Exclusive: Shot at close range as he stood, arms aloft, in front of the tanks, Ahmed Hashem Rashwan had the makings of a martyr to
military coup. Egypt
By Magdy Samaan and Richard Spencer in Cairo
Daily Telegraph 18 Aug 2013
References to Tiananmen Square have proliferated in today’s
and as the video camera rolled unseen behind him, he appeared to be recreating
a celebrated image from 24 years ago. Egypt
The result was startlingly different. Shots are heard ringing out; the slender figure in a white shirt crumples and folds over, rising from the ground and then collapsing again, writhing before becoming still.
Close examination shows the back of the shirt puffing out at the moment of impact. Whatever hit him came out the other side: this was live ammunition, not birdshot.
But tracked down by The Daily Telegraph, the figure was, remarkably enough, not only still alive but after two rounds of surgery even able to speak about his actions.
“I was hit by two bullets, one in my stomach and one in my leg,” he said.
Mr Rashwan, 34, an electronic engineer, was part of a crowd protesting in
Ismailia, a town on the Suez Canal three
hours’ drive south-east of .

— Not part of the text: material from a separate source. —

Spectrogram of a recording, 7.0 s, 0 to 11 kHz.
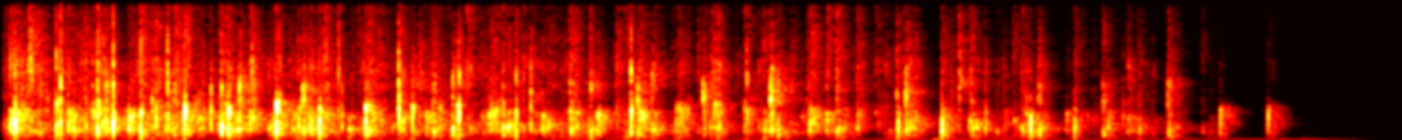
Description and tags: Applause Small Crowd 2
Cheers after a song at a small concert in Loophole club, Berlin, Germany. Recorded with a Zoom H2.
cheer, hand, clap, crowd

The journalist who shot the video, Abdullah Shocha, who works for a pro-Islamist television station, caught the image of Mr Rashwan, whom he did not know before, approaching the tanks with his arms above his head in a gesture of surrender.
“After Friday prayers, the army besieged Saleheen Mosque, where the protesters were praying,” Mr Shocha said. “This man raised his hands, and as you can see he was not armed. They wanted to scatter the demonstrators.
First they shot into the air, and then they start to shoot directly at the crowds.
“He was shot in his stomach, and another four people were shot at the same time. Other people managed to pull him to the mosque.”
Speaking just after being released from hospital, Mr Rashwan, who is not a member of any political or Islamist group, said he had reacted to the first sounds of shooting. “I approached them to send a message that we were peaceful but they shot at me,” he said.
“I’m not a complete supporter of the Muslim Brotherhood, but I’m afraid that the country is returning back to military rule and that is not a good future for my son, who I want to live a better life.”
As has repeatedly been seen in the last few days, the army’s methods of crowd control did not end with Mr Rashwan’s shooting. Mr Shocha said that shortly afterwards an army helicopter appeared in the sky above the mosque, and a gunman started shooting down on the crowd below.
In all, he said, ten people were killed, to be added to the more than 170 that fell in violence across the country on Friday, the large majority of them members of the Muslim Brotherhood and other opponents of the removal of the deposed president, Mohammed Morsi.
Exact death tolls have been hard to calculate, with the army, police and others surrounding mosques where bodies are being held and denying access to reporters. But doctors say that many people died who could have been saved if they had been allowed through police and army lines for treatment.
In another video, a man is seen being shot as he carries a wounded colleague away.
Ismailia video is also evidence of
the spread of the violence outside
to provincial towns and cities across the country. Cairo Ismailia
is the town where the Brotherhood was founded in 1928 – but it is also key for
its strategic position on the canal, the western world’s oil supply lifeline
and a vital source of income for . Egypt
“No one did any thing to provoke them, but it seems that they are intent on forcing silence on everyone, that anybody who says no to the coup will be killed or arrested. They are accusing us of being terrorists.”